Without copying the images, write out all the entries below verbatim.

# # # # #

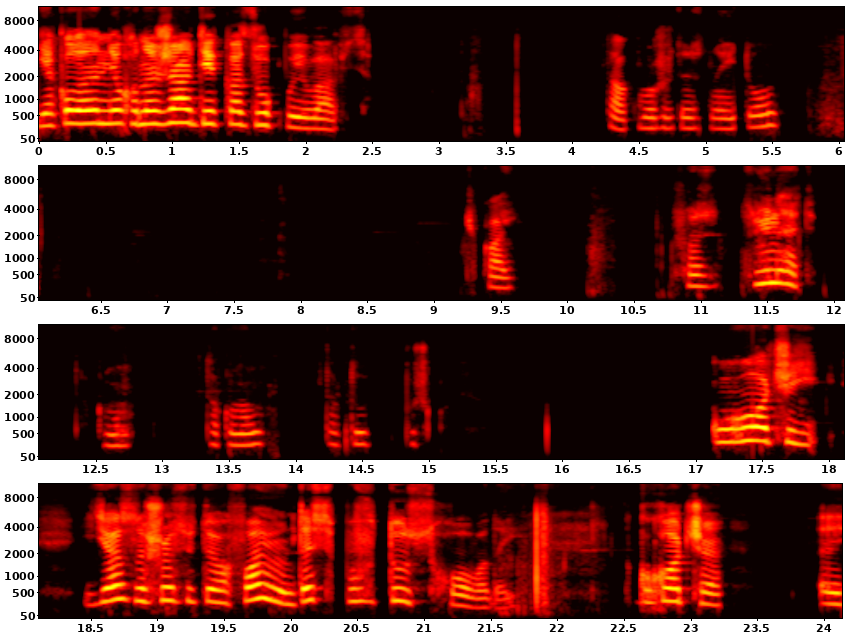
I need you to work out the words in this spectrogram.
Я коли на нього нажав, тільки звук появився. Так, можете знайду. Чекай. Що дзвінить? Так, ну. Так, ну. Так, тут пошукай. Коротше, я знайшов свій телефон, він десь був тут схований. Коротше, е,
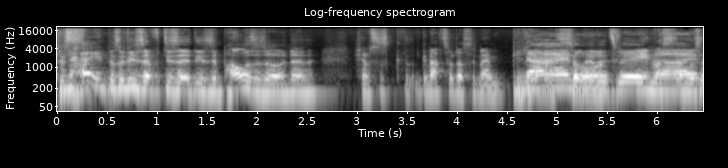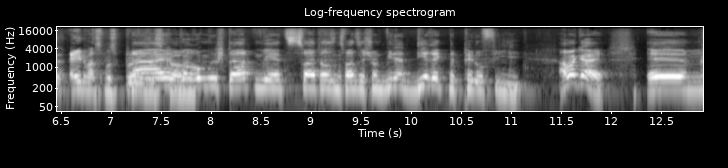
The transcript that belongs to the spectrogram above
Das, Nein. Das ist so diese, diese, diese Pause so. Und dann, ich habe gedacht, so, dass in deinem Gehirn Nein, so um Willen, irgendwas, nein. muss, irgendwas muss Böses Nein, kommen. warum starten wir jetzt 2020 schon wieder direkt mit Pädophilie? Aber geil. Ähm,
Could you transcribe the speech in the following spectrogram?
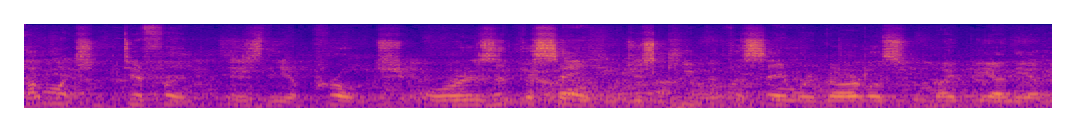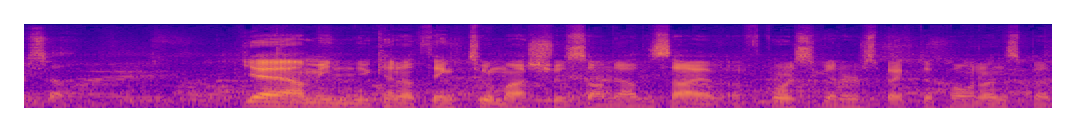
How much different is the approach, or is it the same? You just keep it the same regardless who might be on the other side. Yeah, I mean, you cannot think too much who's on the other side. Of course, you got to respect the opponents, but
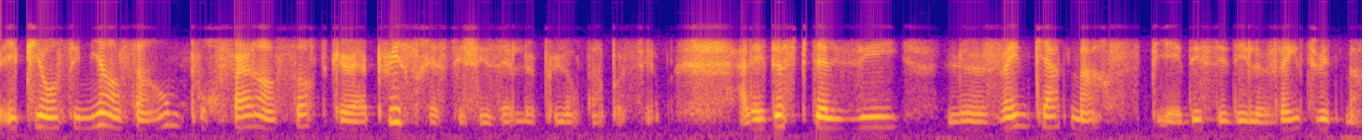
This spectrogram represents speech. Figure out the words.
et puis on s'est mis ensemble pour faire en sorte qu'elle puisse rester chez elle le plus longtemps possible. Elle est hospitalisée le 24 mars puis elle est décédée le 28 mars.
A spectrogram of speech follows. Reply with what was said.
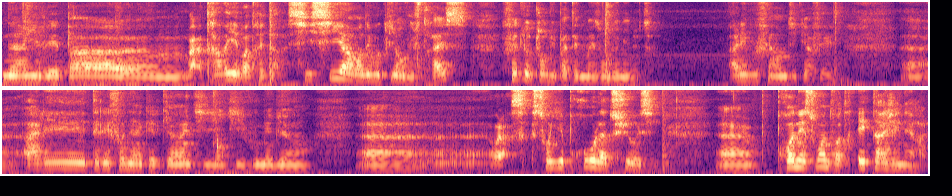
n'arrivez pas... Voilà, travaillez votre état. Si, si un rendez-vous client vous stresse, faites le tour du pâté de maison deux minutes. Allez vous faire un petit café. allez téléphoner à quelqu'un qui, qui, vous met bien. voilà, soyez pro là-dessus aussi. Euh, prenez soin de votre état général.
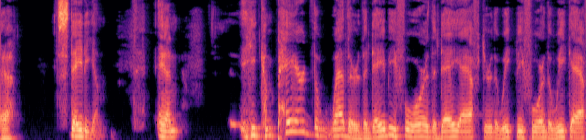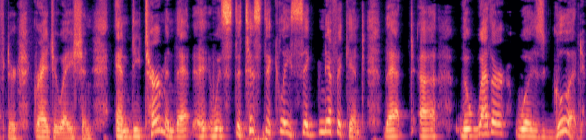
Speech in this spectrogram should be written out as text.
uh, stadium. And he compared the weather the day before, the day after, the week before, the week after graduation, and determined that it was statistically significant that uh, the weather was good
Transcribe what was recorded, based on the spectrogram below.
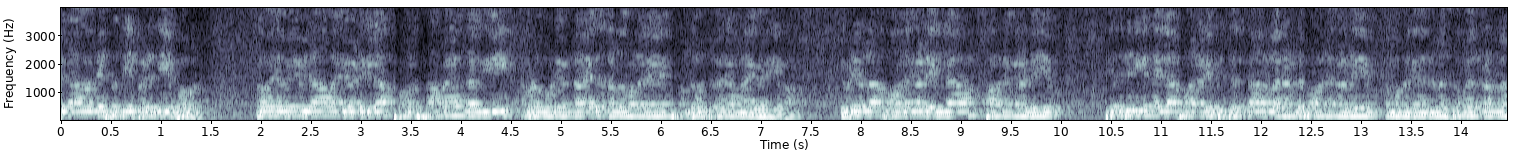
പിതാവിനെ ശ്രദ്ധയിൽപ്പെടുത്തിയപ്പോൾ പിതാവ് അതിനുവേണ്ടിയുള്ള പ്രോത്സാഹനം നൽകി നമ്മുടെ കൂടെ ഉണ്ടായിരുന്നു എന്നുള്ളത് വളരെ സന്തോഷകരമായ കാര്യമാണ്. ഇവിടെയുള്ള ഭവനങ്ങളുടെ എല്ലാ ഭവനങ്ങളുടെയും തീർത്തിരിക്കുന്ന എല്ലാ ഭവനങ്ങളെയും ഇപ്പം തീർക്കാനുള്ള രണ്ട് ഭവനങ്ങളുടെയും നമുക്ക് അതിനുള്ള സമയത്തിനുള്ള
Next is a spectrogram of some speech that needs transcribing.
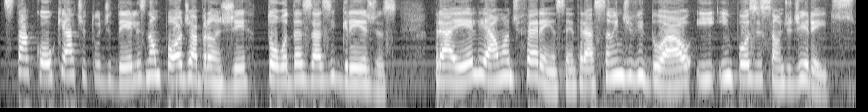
destacou que a atitude deles não pode abranger todas as igrejas. Para ele, há uma diferença entre ação individual e imposição de direitos.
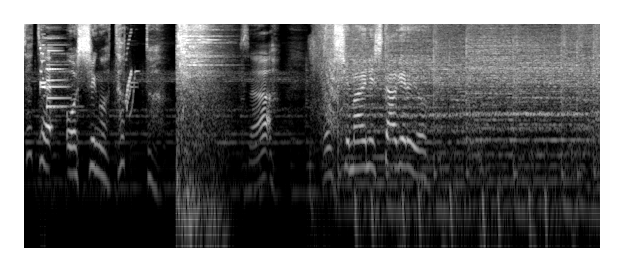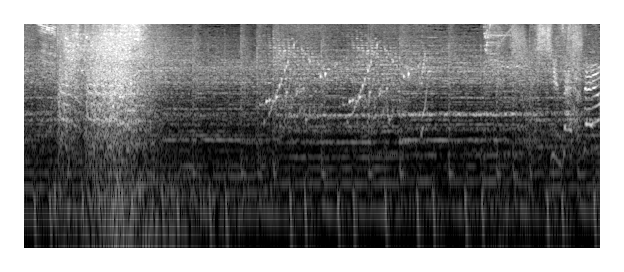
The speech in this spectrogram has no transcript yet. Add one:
さてお仕事っと。さあおしまいにしてあげるよ。日差しだよ。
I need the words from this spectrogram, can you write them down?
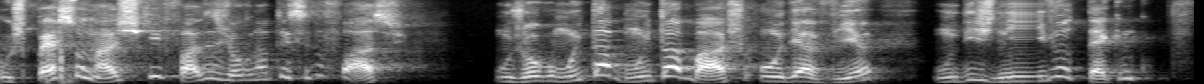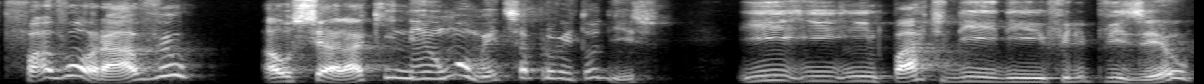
os personagens que fazem o jogo não ter sido fácil. Um jogo muito, muito abaixo, onde havia um desnível técnico favorável ao Ceará, que em nenhum momento se aproveitou disso. E, e em parte de, de Felipe Vizeu,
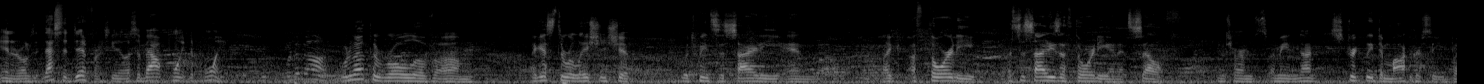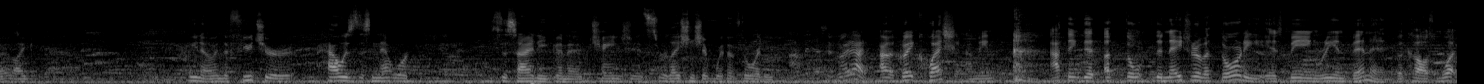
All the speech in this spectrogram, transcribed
in, an organization. That's the difference. You know, it's about point to point. What about what about the role of, um, I guess, the relationship between society and like authority, a society's authority in itself, in terms, I mean, not strictly democracy, but like, you know, in the future, how is this network society going to change its relationship with authority? I think that's a great, a great question. I mean, I think that author- the nature of authority is being reinvented because what,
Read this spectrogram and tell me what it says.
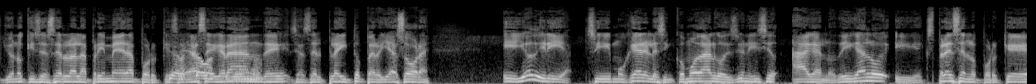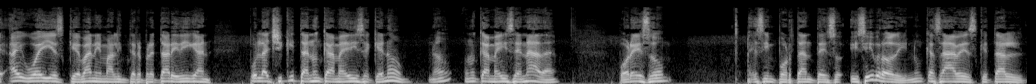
yo no quise hacerlo a la primera porque se hace grande, se hace el pleito, pero ya es hora. Y yo diría, si mujeres les incomoda algo desde un inicio, háganlo, díganlo y exprésenlo, porque hay güeyes que van a malinterpretar y digan, pues la chiquita nunca me dice que no, ¿no? Nunca me dice nada. Por eso es importante eso. Y sí, Brody, nunca sabes qué tal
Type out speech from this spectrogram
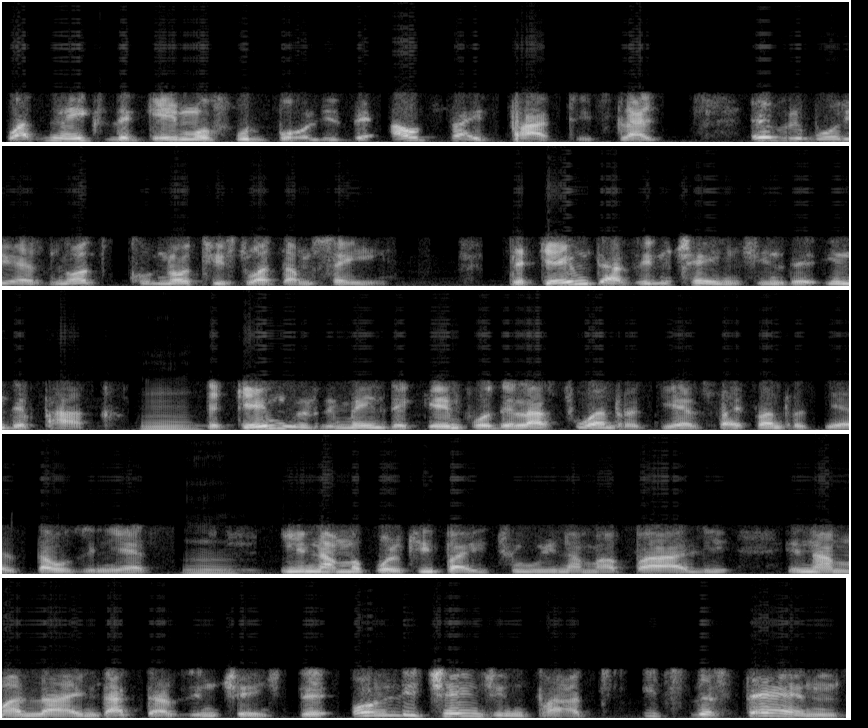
what makes the game of football is the outside part. It's like everybody has not noticed what I'm saying. The game doesn't change in the in the park. Mm. The game will remain the game for the last 200 years, 500 years, 1,000 years. Mm. In a goalkeeper, in a mapali, in a line, that doesn't change. The only changing part, it's the stands.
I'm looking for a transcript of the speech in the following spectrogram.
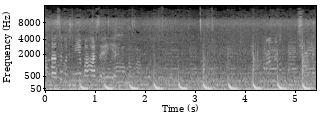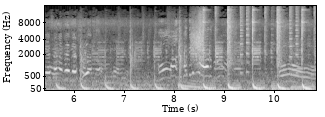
अंदर से कुछ नहीं है बाहर से है ये कैसा लग है ओ करो।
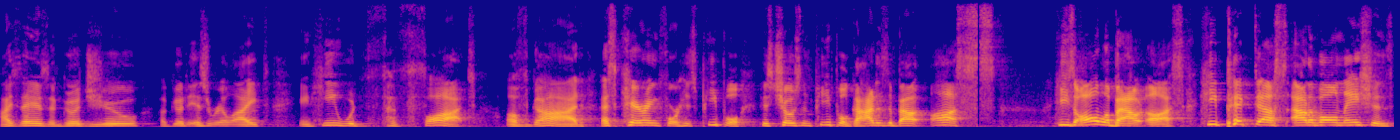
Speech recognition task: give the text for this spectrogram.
Isaiah is a good Jew, a good Israelite, and he would have thought of God as caring for his people, his chosen people. God is about us. He's all about us. He picked us out of all nations.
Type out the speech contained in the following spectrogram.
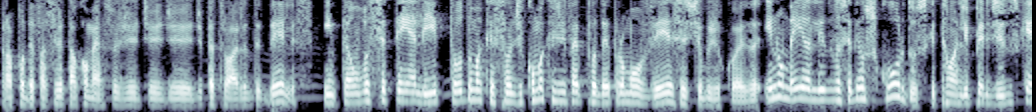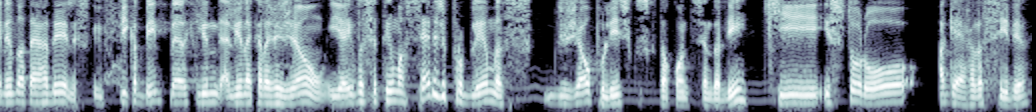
para poder facilitar o comércio de, de, de, de petróleo de, deles. Então você tem ali toda uma questão de como é que a gente vai poder promover esse tipo de coisa. E no meio ali você tem os curdos que estão ali perdidos querendo a terra deles. E fica bem ali, ali naquela região. E aí você tem uma série de problemas geopolíticos que estão acontecendo ali que estourou a guerra da Síria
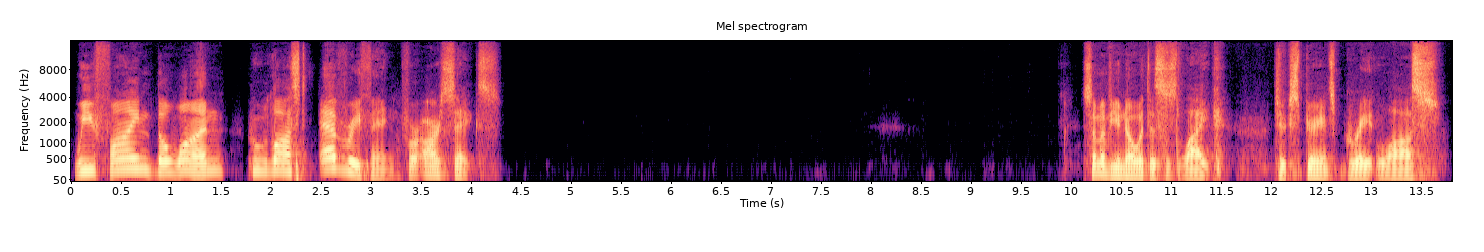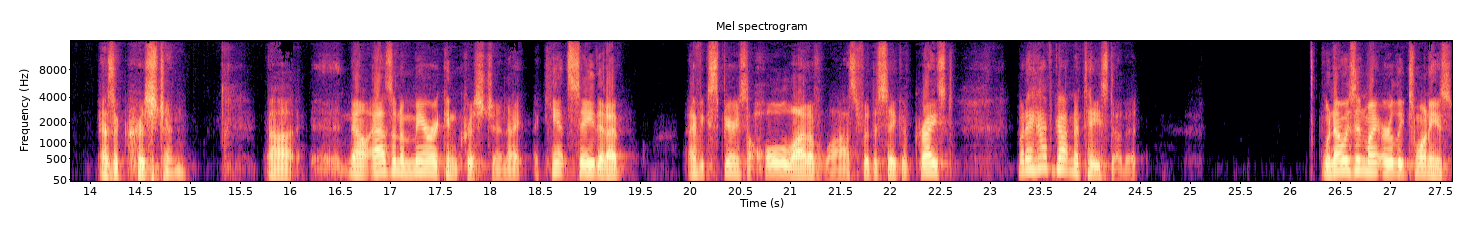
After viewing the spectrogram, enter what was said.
we find the one who lost everything for our sakes. Some of you know what this is like to experience great loss as a Christian. Uh, now, as an American Christian, I, I can't say that I've, I've experienced a whole lot of loss for the sake of Christ, but I have gotten a taste of it. When I was in my early 20s,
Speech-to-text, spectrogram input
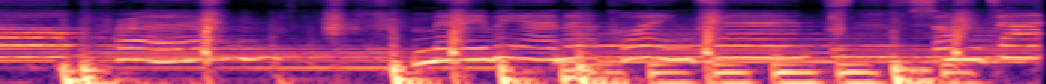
old friend. Maybe an acquaintance, sometimes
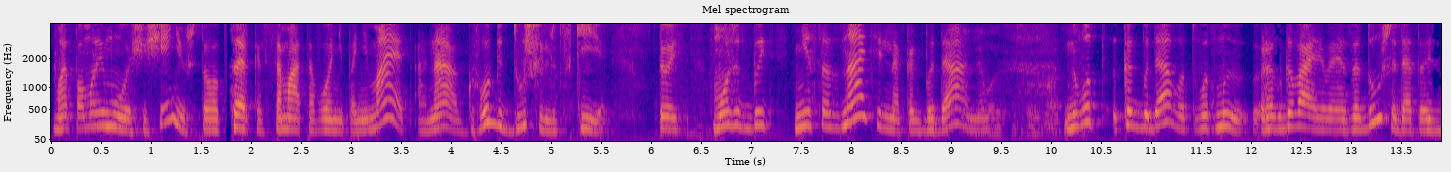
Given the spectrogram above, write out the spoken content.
по моему ощущению, что церковь сама того не понимает, она гробит души людские. То есть, может быть, несознательно, как бы, да, но, ну вот, как бы, да, вот, вот мы, разговаривая за души, да, то есть,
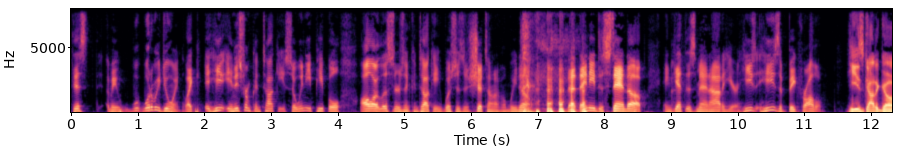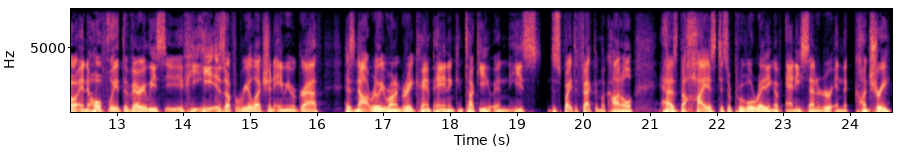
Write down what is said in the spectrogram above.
this. I mean, w- what are we doing? Like he and he's from Kentucky, so we need people. All our listeners in Kentucky, which is a shit ton of them, we know that they need to stand up and get this man out of here. He's he's a big problem. He's got to go, and hopefully, at the very least, if he, he is up for reelection, Amy McGrath has not really run a great campaign in Kentucky, and he's despite the fact that McConnell has the highest disapproval rating of any senator in the country.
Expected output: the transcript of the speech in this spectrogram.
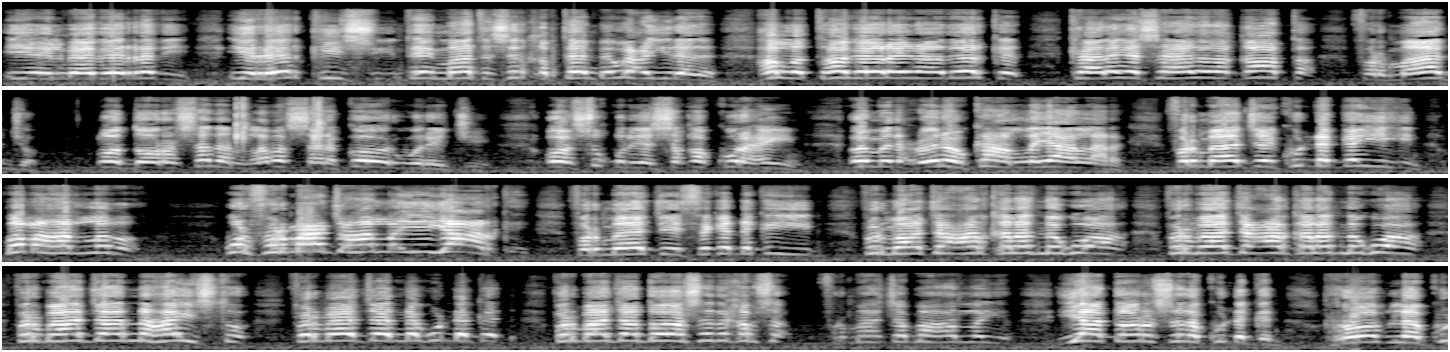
iyo ilmaadeeradii iyo reerkiisii intay maanta shir qabteen bay waxay yidhahdeen halla taageerayna adeerkeen kaalaya shahaadada qaata. Farmaajo oo doorashadan laba sano ka hor wareejiyey oo shuqul iyo shaqo ku lahayn oo madaxweynuhu ka hadlayaan la arag farmaajo ay ku dheggan yihiin. Maba hadlaba war farmaajo hadlaya yaa arkay. Farmaajo isaga dheggan yihiin. Farmaajo carqalad nagu ah. Farmaajo carqalad nagu ah. Farmaajoad na haysto. Farmaajoad nagu dheggan farmaajoa doorashada qabsa farmaajo ma hadlayo. Yaa doorashada ku dheggan rooblaa ku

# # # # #

Written solution:
I need you to work out the words in this spectrogram.
Я коли на нього нажав, тільки звук появився. Так, можете знайду. Чекай. Що дзвінить? Так, ну. Так, ну. Так, тут пошукай. Коротше, я знайшов свій телефон, він десь був тут схований. Коротше, е,
The transcript that belongs to the spectrogram above
Das, Nein. Das ist so diese, diese, diese Pause so. Und dann, ich habe gedacht, so, dass in deinem Gehirn Nein, so um Willen, irgendwas, nein. muss, irgendwas muss Böses Nein, kommen. warum starten wir jetzt 2020 schon wieder direkt mit Pädophilie? Aber geil. Ähm,
Could you transcribe the speech in the following spectrogram?
How much different is the approach, or is it the same? You just keep it the same regardless who might be on the other side. Yeah, I mean, you cannot think too much who's on the other side. Of course, you got to respect the opponents, but
This spectrogram represents speech. Figure out the words.
et puis on s'est mis ensemble pour faire en sorte qu'elle puisse rester chez elle le plus longtemps possible. Elle est hospitalisée le 24 mars puis elle est décédée le 28 mars.
A spectrogram of speech follows. Reply with what was said.
n'arrivez pas... Voilà, travaillez votre état. Si, si un rendez-vous client vous stresse, faites le tour du pâté de maison deux minutes. Allez vous faire un petit café. allez téléphoner à quelqu'un qui, qui, vous met bien. voilà, soyez pro là-dessus aussi. Euh, prenez soin de votre état général.
Speech in this spectrogram should be written out as text.
uh, stadium. And he compared the weather the day before, the day after, the week before, the week after graduation, and determined that it was statistically significant that uh, the weather was good
Transcribe what was recorded, based on the spectrogram below.
പിതാവിനെ ശ്രദ്ധയിൽപ്പെടുത്തിയപ്പോൾ പിതാവ് അതിനുവേണ്ടിയുള്ള പ്രോത്സാഹനം നൽകി നമ്മുടെ കൂടെ ഉണ്ടായിരുന്നു എന്നുള്ളത് വളരെ സന്തോഷകരമായ കാര്യമാണ്. ഇവിടെയുള്ള ഭവനങ്ങളുടെ എല്ലാ ഭവനങ്ങളുടെയും തീർത്തിരിക്കുന്ന എല്ലാ ഭവനങ്ങളെയും ഇപ്പം തീർക്കാനുള്ള രണ്ട് ഭവനങ്ങളുടെയും നമുക്ക് അതിനുള്ള സമയത്തിനുള്ള
Next is a spectrogram of some speech that needs transcribing.
destacou que a atitude deles não pode abranger todas as igrejas. Para ele, há uma diferença entre ação individual e imposição de direitos.
The speech in this spectrogram has no transcript yet. Add one:
さてお仕事っと。さあおしまいにしてあげるよ。日差しだよ。
I need the words from this spectrogram, can you write them down?
os personagens que fazem o jogo não ter sido fácil. Um jogo muito, muito abaixo, onde havia um desnível técnico favorável ao Ceará, que em nenhum momento se aproveitou disso. E, e em parte de, de Felipe Vizeu,
All the speech in this spectrogram, transcribed
in, an organization. That's the difference. You know, it's about point to point. What about what about the role of, um, I guess, the relationship between society and like authority, a society's authority in itself, in terms, I mean, not strictly democracy, but like, you know, in the future, how is this network society going to change its relationship with authority? I think that's a great, a great question. I mean, I think that author- the nature of authority is being reinvented because what,
Read this spectrogram and tell me what it says.
yo no quise hacerlo a la primera porque se hace grande, se hace el pleito, pero ya es hora. Y yo diría, si mujeres les incomoda algo desde un inicio, háganlo, díganlo y exprésenlo, porque hay güeyes que van a malinterpretar y digan, pues la chiquita nunca me dice que no, ¿no? Nunca me dice nada. Por eso es importante eso. Y sí, Brody, nunca sabes qué tal
Type out speech from this spectrogram
what makes the game of football is the outside part. It's like everybody has not noticed what I'm saying. The game doesn't change in the in the park. Mm. The game will remain the game for the last 200 years, 500 years, 1,000 years. Mm. In a goalkeeper, in a mapali, in a line, that doesn't change. The only changing part, it's the stands.
I'm looking for a transcript of the speech in the following spectrogram.
अंदर से कुछ नहीं है बाहर से है ये कैसा लग है ओ करो।
Speech recognition task: give the text for this spectrogram.
Isaiah is a good Jew, a good Israelite, and he would have thought of God as caring for his people, his chosen people. God is about us. He's all about us. He picked us out of all nations.
Type out the speech contained in the following spectrogram.
para poder facilitar o comércio de, de, de, de petróleo de, deles. Então você tem ali toda uma questão de como é que a gente vai poder promover esse tipo de coisa. E no meio ali você tem os curdos que estão ali perdidos querendo a terra deles. E fica bem ali, ali naquela região. E aí você tem uma série de problemas geopolíticos que estão acontecendo ali que estourou a guerra da Síria
After viewing the spectrogram, enter what was said.
we find the one who lost everything for our sakes. Some of you know what this is like to experience great loss as a Christian. Uh, now, as an American Christian, I, I can't say that I've, I've experienced a whole lot of loss for the sake of Christ, but I have gotten a taste of it. When I was in my early 20s,
Speech-to-text, spectrogram input
old friend. Maybe an acquaintance, sometimes
Given the spectrogram above, write out the spoken content.
по моему ощущению, что церковь сама того не понимает, она гробит души людские. То есть, может быть, несознательно, как бы, да, но, ну вот, как бы, да, вот, вот мы, разговаривая за души, да, то есть,
Write down what is said in the spectrogram above.
this. I mean, w- what are we doing? Like he and he's from Kentucky, so we need people. All our listeners in Kentucky, which is a shit ton of them, we know that they need to stand up and get this man out of here. He's he's a big problem. He's got to go, and hopefully, at the very least, if he, he is up for reelection, Amy McGrath has not really run a great campaign in Kentucky, and he's despite the fact that McConnell has the highest disapproval rating of any senator in the country.
Expected output: the transcript of the speech in this spectrogram.
iyo ilmaadeeradii iyo reerkiisii intay maanta shir qabteen bay waxay yidhahdeen halla taageerayna adeerkeen kaalaya shahaadada qaata. Farmaajo oo doorashadan laba sano ka hor wareejiyey oo shuqul iyo shaqo ku lahayn oo madaxweynuhu ka hadlayaan la arag farmaajo ay ku dheggan yihiin. Maba hadlaba war farmaajo hadlaya yaa arkay. Farmaajo isaga dheggan yihiin. Farmaajo carqalad nagu ah. Farmaajo carqalad nagu ah. Farmaajoad na haysto. Farmaajoad nagu dheggan farmaajoa doorashada qabsa farmaajo ma hadlayo. Yaa doorashada ku dheggan rooblaa ku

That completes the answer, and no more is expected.